China affirms national security trial for Kovrig, Spavor after two years in prison
Michael Kovrig (left) and Michael Spavor, the two Canadians detained in China, are shown in these 2018 images taken from video. Canadian prisoner Michael Kovrig is trying to hold on to a sense of humour as he and fellow countryman Michael Spavor approach one year in solitary confinement in China, says Kovrig's current boss. THE CANADIAN PRESS/AP
Mike Blanchfield, The Canadian Press
Published Thursday, December 10, 2020 5:25AM EST
Last Updated Thursday, December 10, 2020 12:26PM EST
UPDATE: Nothing has changed in the legal process for detained Canadians Michael Kovrig and Michael Spavor since June, sources tell CTV News. According to the sources, a translation error on comments by a Chinese official Thursday resulted in incorrect information that the two had been brought to court for trial. An earlier version of this story included that information.
OTTAWA - China affirmed Thursday that Michael Kovrig and Michael Spavor will face a national security trial as Canada and its allies urged Beijing to release the pair, saying they were being arbitrarily imprisoned.
The two Canadian men - known in Canada and abroad as the “two Michaels” - marked two full years behind bars on Thursday, in separate Chinese prisons, on what Canada and dozens of its Western allies say are unfounded espionage charges.
China has faced accusations of so-called hostage diplomacy for acting in retaliation for the RCMP's December 2018 arrest in Vancouver of Chinese high-tech executive Meng Wanzhou on a U.S. extradition warrant.
None of that criticism has fazed China, and that was crystal clear again on Thursday when the spokeswoman for its foreign ministry dismissed a suggestion that if Meng's case were somehow resolved, Kovrig and Spavor could be released.
“You are very concerned about when they can get back home. So are we for Ms. Meng Wanzhou's safe return. Her case is of a completely different nature from the cases you mentioned,” said Hua Chunying, according to an English translation of her remarks on her ministry's website.
She said Meng's case “is a political one” and “the two Canadian citizens were arrested, prosecuted and will be tried for suspected crimes endangering China's national security. The entire process is completely in accordance with law and the two Canadians' lawful rights have been guaranteed.”
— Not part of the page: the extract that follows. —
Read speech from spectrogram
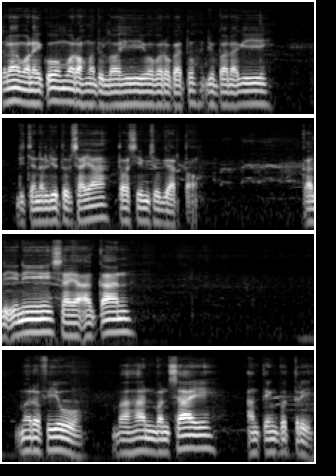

Foreign Affairs Minister Francois-Phillipe Champagne said the last two years “have been stolen from Mr. Kovrig and Mr. Spavor” as well as their families and loved ones.
“These two Canadians are an absolute priority for our government, and we will continue to work tirelessly to secure their immediate release and to stand up for them as a government and as Canadians,” the minister said in a statement.
“We are grateful to the many countries around the world that have expressed support for Canada and for Mr. Kovrig and Mr. Spavor.”
The United States marked the day by calling on China to immediately release them.
“We echo the calls from the Canadian government, the international community, and the families of Michael Kovrig and Michael Spavor for these two men to be released immediately and returned home,” said a statement from the acting American ambassador to Canada, Katherine Brucker.
The U.S. wants to extradite Meng on fraud charges.
Prime Minister Justin Trudeau recently spoke to U.S. president-elect Joe Biden about the “two Michaels,” fuelling speculation that the Americans might be considering withdrawing their case against Meng, which could pave the way to freedom for the two Canadian men.
Brucker's statement made no mention of the Meng case.
“I think we should keep all options open and using our relationship with international partners, diplomacy, working with the United States on this. I think everything has to be available,” said NDP Leader Jagmeet Singh.
Singh also said he wasn't going to criticize the Trudeau government's handling of the case, saying the issue was complex and that he wasn't prepared to reduce it to a matter of “partisan posturing.”
“These are our Canadians that are in horrible conditions,” said Singh.
“I can't imagine what it's like for the families, and for Mr. Spavor or Mr. Kovrig. What they're going through is very terrible.”
Conservative Leader Erin O'Toole reiterated past criticism that the Trudeau government has been weak and ineffective in dealing with China on Kovrig and Spavor.
“So, to suggest that this has been handled well over the last two years is fantasy,” O'Toole said Thursday.
Kovrig's boss at the International Crisis Group begged to differ.
“There's never been a moment where I felt they weren't focused on this,” Robert Malley, who served on the national security team in the Barack Obama administration, said in an interview.
“So, I can't ask for more.”
Malley also said while he may have “differences” with the Republican Trump administration they too have had not shied away from taking the plight of the two Michaels seriously.
“And that gives me hope that for the U.S. and Canada, this is a matter of urgency and a priority.”
This report by The Canadian Press was first published Dec. 10, 2020.